Output only the lines below that start at the line containing "Speech was recorded" and end at the line containing "I need the words", with both ends kept.

▶ [Listed records]

Content starts

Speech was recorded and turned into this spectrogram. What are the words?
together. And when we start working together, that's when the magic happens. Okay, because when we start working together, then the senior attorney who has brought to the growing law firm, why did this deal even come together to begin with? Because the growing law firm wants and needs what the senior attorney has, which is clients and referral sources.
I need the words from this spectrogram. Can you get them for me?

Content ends
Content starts

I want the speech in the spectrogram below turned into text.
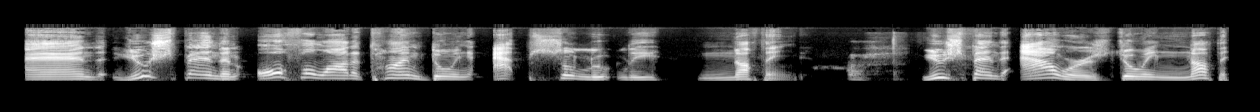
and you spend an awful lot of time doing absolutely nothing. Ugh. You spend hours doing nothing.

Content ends

▶ [Task output]
Speech was recorded and turned into this spectrogram. What are the words?
together. And when we start working together, that's when the magic happens. Okay, because when we start working together, then the senior attorney who has brought to the growing law firm, why did this deal even come together to begin with? Because the growing law firm wants and needs what the senior attorney has, which is clients and referral sources.
I need the words from this spectrogram. Can you get them for me?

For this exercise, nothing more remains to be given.